I am writing this letter because of my husband's health issues and declining quality of life. He is 74 years old and has chronic back pain.

To the Editor:
I am writing this letter because of my husband’s health issues and declining quality of life. He is 74 years old and has chronic back pain.
After trying physical therapy and chiropractic therapy, which did not help his pain, Ron saw a surgeon who did not recommend surgery because of the dangers involved.
After reviewing my husband’s MRI and other documentation, the physician at the VA Center in Petersburg prescribed oxycodone for Ron’s pain. Ron was prescribed three 10MG pills a day. Even though he still has some pain, Ron was able to continue driving to see his Medicare clients to fit them for diabetic shoes and participating in a normal life for someone his age.
I realize that there is an opioid problem in our country. What I do not understand is why veterans who do not abuse the medicine must suffer. Ron has been told that all veterans will lose their pain meds. What amazes me is that no alternatives are provided. The impression that I have is that the VA does not care. What are these men to do?

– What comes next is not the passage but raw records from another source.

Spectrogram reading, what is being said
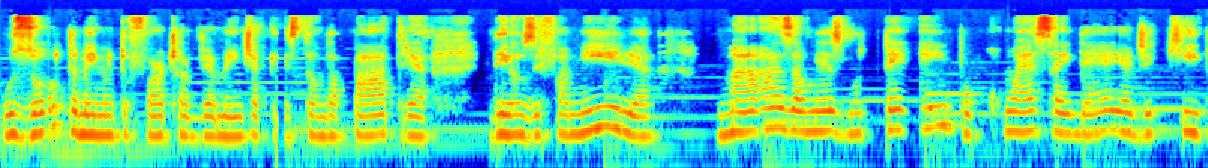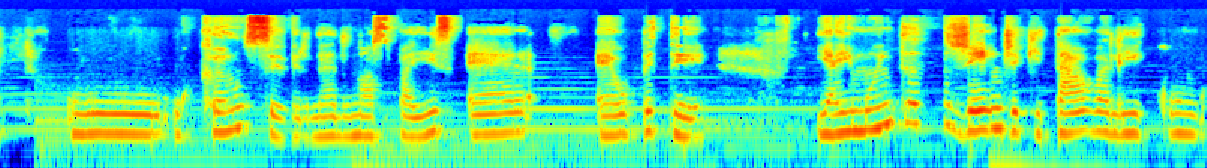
usou também muito forte, obviamente, a questão da pátria, Deus e família, mas ao mesmo tempo com essa ideia de que o, o câncer, né, do nosso país é, é o PT. E aí muita gente que estava ali com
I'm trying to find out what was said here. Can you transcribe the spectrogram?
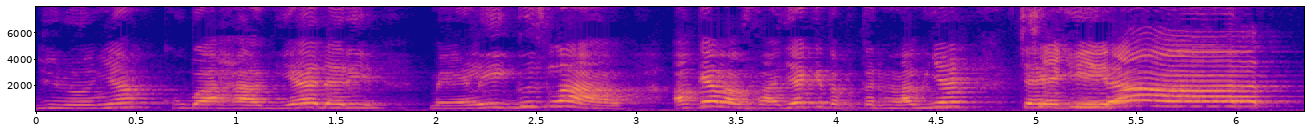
judulnya Ku Bahagia dari Meli Guslav oke langsung aja kita puterin lagunya. Check, check it out, out.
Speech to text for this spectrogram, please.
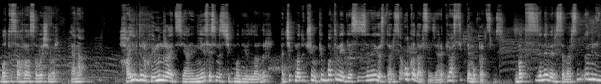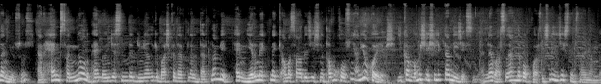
Batı Sahra Savaşı var. Yani hayırdır human rights yani niye sesiniz çıkmadı yıllardır? Ha çıkmadı çünkü Batı medyası size ne gösterse o kadarsınız yani plastik demokratsınız. Batı size ne verirse versin önünüzden yiyorsunuz. Yani hem samimi olup hem öncesinde dünyadaki başka dertlerle dertlenmeyip hem yarım ekmek ama sadece içinde tavuk olsun yani yok öyle bir şey. Yıkanmamış yeşillikten diyeceksin yani. Ne varsa hem ne bok varsa içinde yiyeceksin hepsini aynı anda.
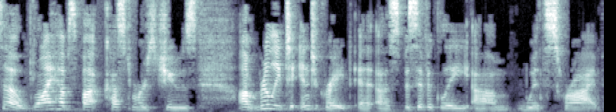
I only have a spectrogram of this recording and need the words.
So why HubSpot customers choose um, really to integrate uh, specifically um, with Scribe.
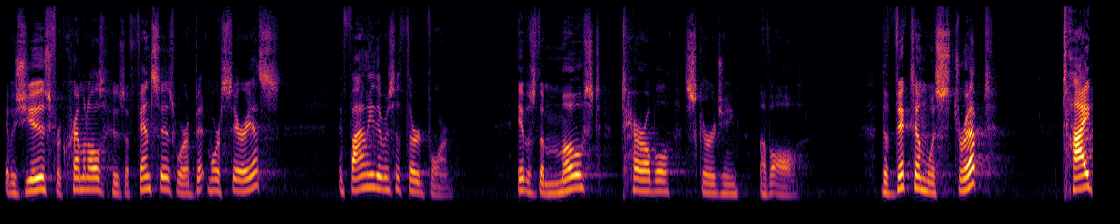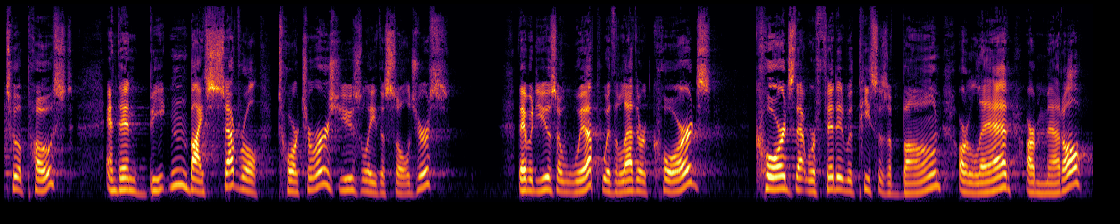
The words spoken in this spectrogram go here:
It was used for criminals whose offenses were a bit more serious. And finally, there was a third form. It was the most terrible scourging of all. The victim was stripped, tied to a post, and then beaten by several torturers, usually the soldiers. They would use a whip with leather cords cords that were fitted with pieces of bone or lead or metal.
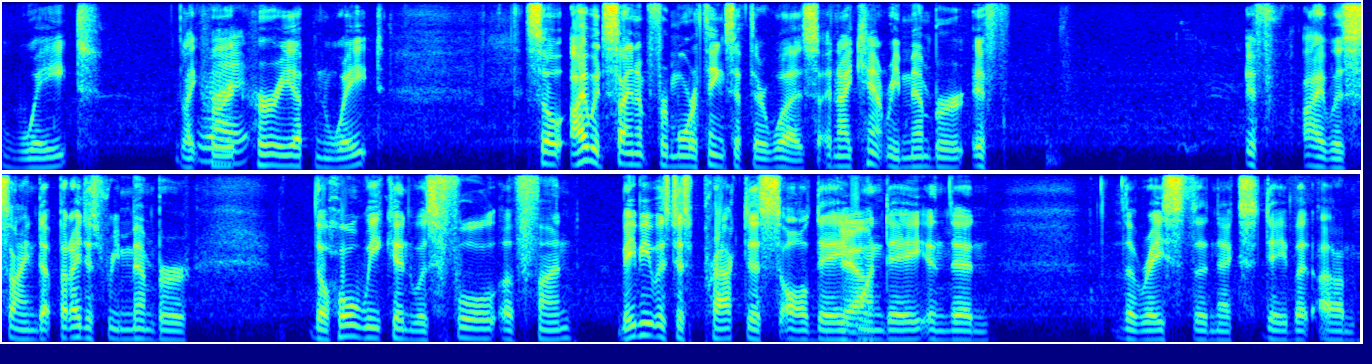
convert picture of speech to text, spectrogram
wait like hurry, hurry up and wait. So i would sign up for more things if there was and i can't remember if if I was signed up, but I just remember the whole weekend was full of fun. Maybe it was just practice all day Yeah. one day and then the race the next day, but um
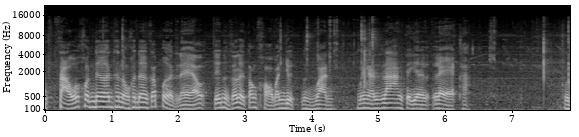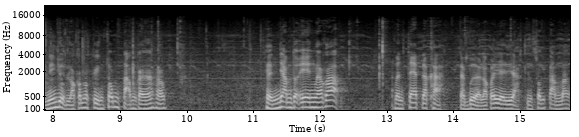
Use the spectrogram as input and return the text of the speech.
ุกเสาคนเดินถนนคนเดินก็เปิดแล้ว เจ๊หนึ่งก็เลยต้องขอวันหยุดหนึ่งวัน ไม่งั้นร่างจะแหลกค่ะ วันนี้หยุดเราก็มากินส้มตำกันนะครับ เห็นยำตัวเองแล้วก็ มันแซ่บแล้วค่ะ แต่เบื่อเราก็อยากกินส้มตำบ้าง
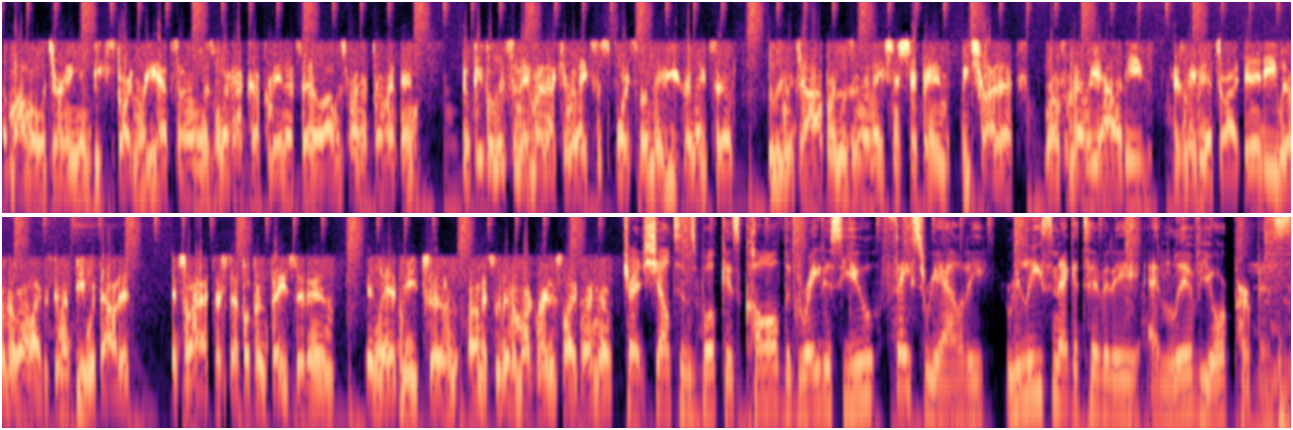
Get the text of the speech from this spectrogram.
of my whole journey and starting rehab time was when I got cut from the NFL. I was running from it. And know, people listening, they might not can relate to sports, but maybe you can relate to losing a job or losing a relationship. And we try to run from that reality because maybe that's our identity. We don't know where our life is going to be without it. And so I had to step up and face it, and it led me to honestly living my greatest life right now. Trent Shelton's book is called The Greatest You Face Reality, Release Negativity, and Live Your Purpose.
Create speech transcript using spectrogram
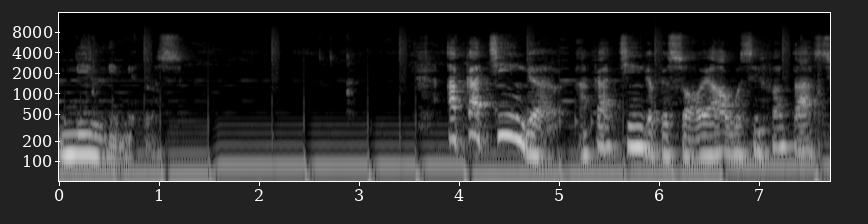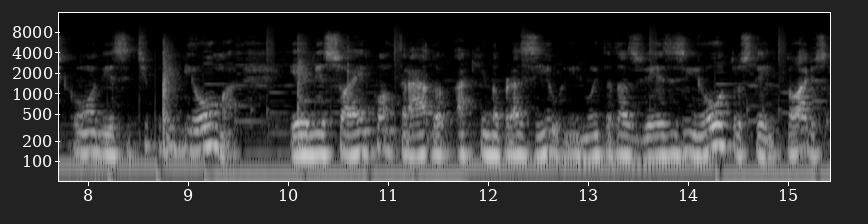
milímetros. A caatinga, a caatinga, pessoal, é algo assim fantástico, onde esse tipo de bioma ele só é encontrado aqui no Brasil e muitas das vezes em outros territórios,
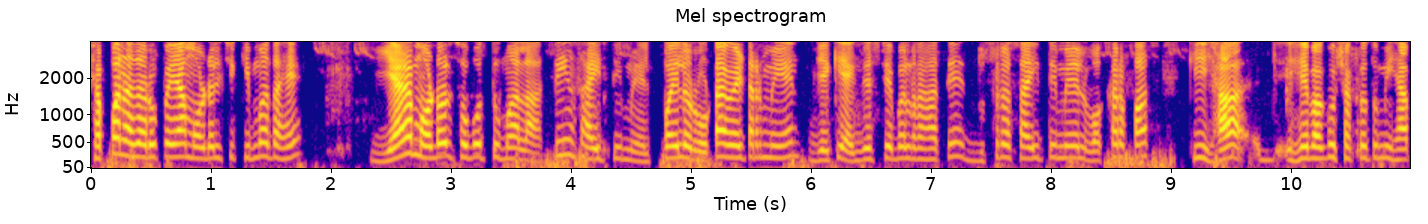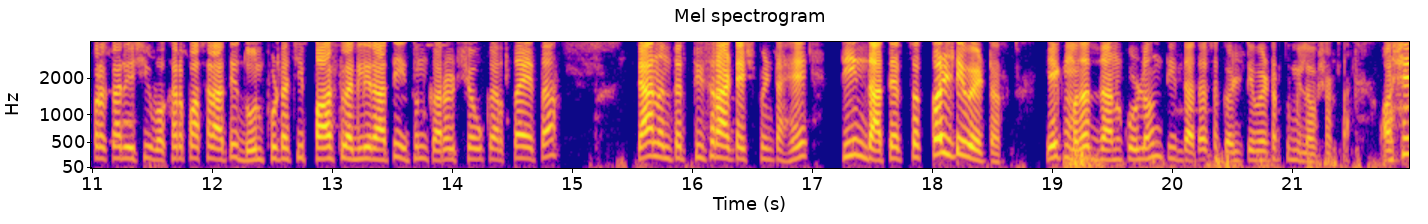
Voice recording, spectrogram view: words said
छप्पन हजार रुपये या मॉडेलची किंमत आहे. या मॉडेलसोबत तुम्हाला तीन साहित्य मिळेल. पहिलं रोटावेटर मिळेल जे की ॲडजस्टेबल राहते. दुसरं साहित्य मिळेल वखरपास की ह्या हे बघू शकता तुम्ही ह्या प्रकारे अशी वखरपास राहते. दोन फुटाची पास लागली राहते. इथून करंट शेव करता येतं. त्यानंतर तिसरा अटॅचमेंट आहे तीन दात्याचं कल्टिवेटर एक मदत जाणकोड लावून तीन दात्याचं कल्टिवेटर तुम्ही लावू शकता. असे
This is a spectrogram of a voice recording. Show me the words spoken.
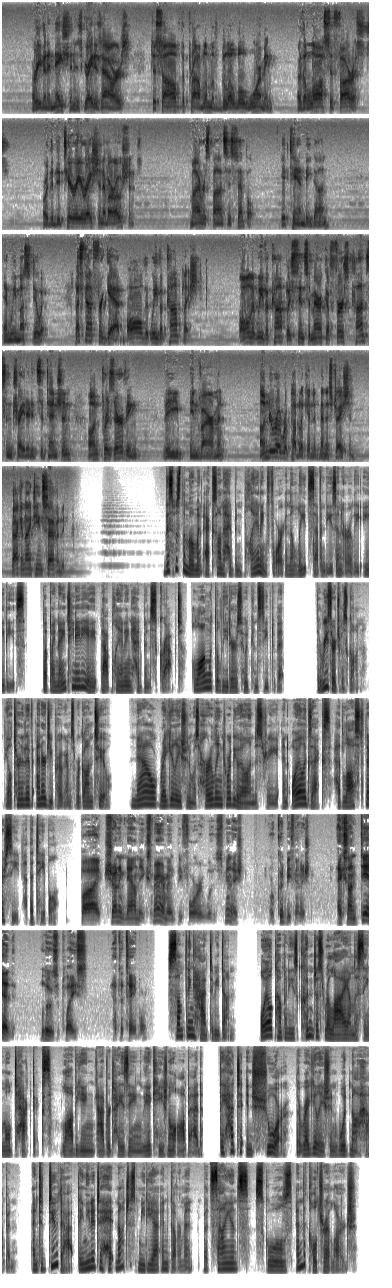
or even a nation as great as ours to solve the problem of global warming or the loss of forests, or the deterioration of our oceans? My response is simple it can be done, and we must do it. Let's not forget all that we've accomplished. All that we've accomplished since America first concentrated its attention on preserving the environment under a Republican administration back in 1970. This was the moment Exxon had been planning for in the late 70s and early 80s. But by 1988, that planning had been scrapped, along with the leaders who had conceived of it. The research was gone, the alternative energy programs were gone too. Now, regulation was hurtling toward the oil industry, and oil execs had lost their seat at the table. By shutting down the experiment before it was finished, or could be finished, Exxon did lose a place at the table something had to be done. Oil companies couldn't just rely on the same old tactics lobbying, advertising, the occasional op ed. They had to ensure that regulation would not happen. And to do that, they needed to hit not just media and government, but science, schools, and the culture at large.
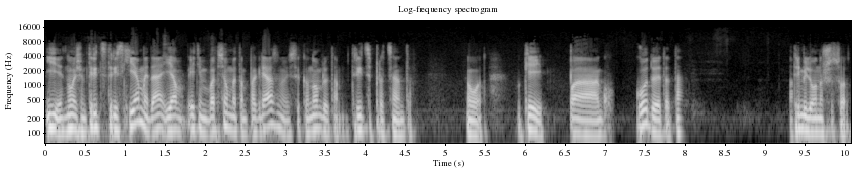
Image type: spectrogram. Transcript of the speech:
и, ну, в общем, 33 схемы, да, я этим, во всем этом погрязну и сэкономлю там 30%. Вот. Окей, по году это там 3 миллиона 600.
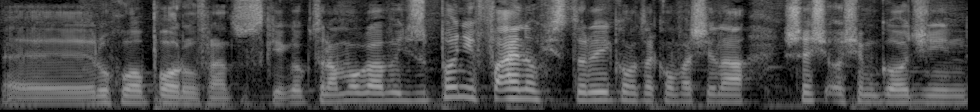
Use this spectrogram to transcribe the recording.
e, ruchu oporu francuskiego, która mogła być zupełnie fajną historyjką, taką właśnie na 6-8 godzin,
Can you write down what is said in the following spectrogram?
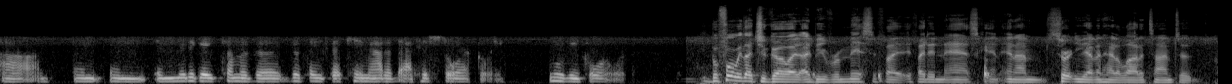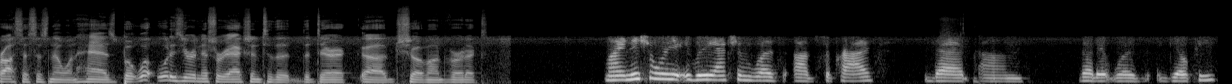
um, and, and, and mitigate some of the, the things that came out of that historically moving forward before we let you go, I'd, I'd, be remiss if I if I didn't ask, and, and, I'm certain you haven't had a lot of time to process this. No one has. But what what is your initial reaction to the the Derek uh, Chauvin verdict? My initial re- reaction was uh, surprise that um, that it was guilty,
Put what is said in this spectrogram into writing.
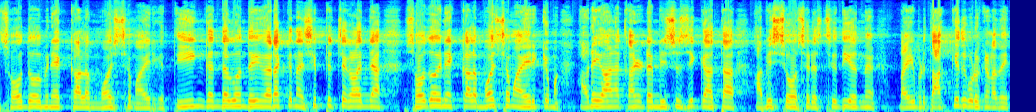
സോതോമിനേക്കാളും മോശമായിരിക്കും. തീങ്കന്തകവും തീ ഇറക്കി നശിപ്പിച്ച് കളഞ്ഞ സോതോവിനേക്കാളും മോശമായിരിക്കും അടയാളം കണ്ടിട്ട് വിശ്വസിക്കാത്ത അവിശ്വാസിയുടെ സ്ഥിതി എന്ന് ബൈബിൾ താക്കീത് കൊടുക്കുന്നത്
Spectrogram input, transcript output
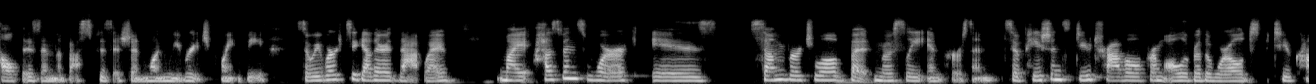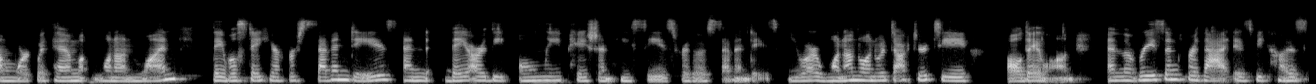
health is in the best position when we reach point B. So we work together that way. My husband's work is some virtual, but mostly in person. So patients do travel from all over the world to come work with him one on one. They will stay here for seven days, and they are the only patient he sees for those seven days. You are one on one with Dr. T all day long. And the reason for that is because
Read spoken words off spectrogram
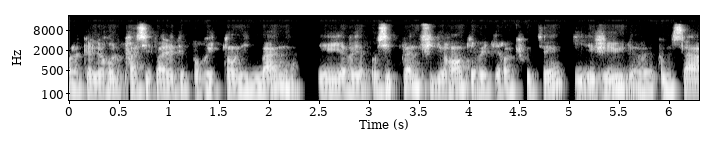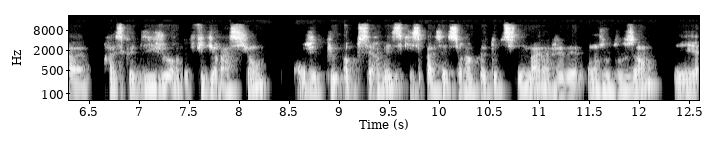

While Ron was in the Air Force, my husband served in the Presidential Honor Guard during the Kennedy, Johnson administrations. After his left foot started giving him problems from the marching, Ron served at the Pentagon. He did have a top secret clearance and often drove General Lemay to Senate Foreign Relations meetings on the Hill.
After his honorable discharge from the service, Ron has spent the rest of his life in sales and has owned his own business.  I have a master’s degree from West Virginia University. I am a retired school teacher. We are not drug abusers.
At the VA’s request, Ron did see the pain management people. Again, no alternatives to the meds were suggested except the ones he had already tried. He was required to drive to the VA hospital in Martinsburg, West Virginia, to be evaluated by a psychologist and a doctor. The psychologist was very nice and read Ron’s documentation of his back problems and other reports. The second person would not take the time to read Ron’s medical history documentation. He treated us with little respect. We felt like we were being interrogated. We realize that the questions were asked to evaluate if the pain medicine was being abused. One question was: “Do you run out of meds before the end of the month?” We both answered, “Yes, when they are not sent on time from the VA.” I answered another question, and the doctor very harshly and loudly said, “Would you like to step out to the waiting room?” I told him, “No, but I can keep my mouth shut.” I was shocked at being so disrespected. This person told us he was to evaluate and not make the decision to stop Ron’s medicine.
At Ron’s VA appointment in Petersburg last week, Dr. Pamazal told Ron that the doctor in Martinsburg advised taking my husband’s meds away. Dr. Pamazal reviewed Ron’s documentation again and told him he would let him stay on three 10 MG pills a day for the next three months. However, when the meds arrived, the dosage is now three 5 MG pills a day. Ron’s quality of life has deteriorated dramatically in just a few days. He can barely move, is in constant pain, can’t sleep and definitely cannot do yard work or other work around the house. It is heartbreaking to see Ron with tears in his eyes because he is in more pain than usual.
I would like to suggest that the VA consider each patient on a case by case basis. I am sure many veterans need their pain medicine, do not abuse it or sell it. These men actually need the pain medicine. Their concerns need to be listened to. Something needs to be done so that veterans can still get the pain medicines they require to lead as much of a normal life as possible.
My deceased brother, who was a well-respected pharmacist, assured Ron when he started to take oxycodone that a person is not an addict when he actually has pain.
Rosalee A. Freeman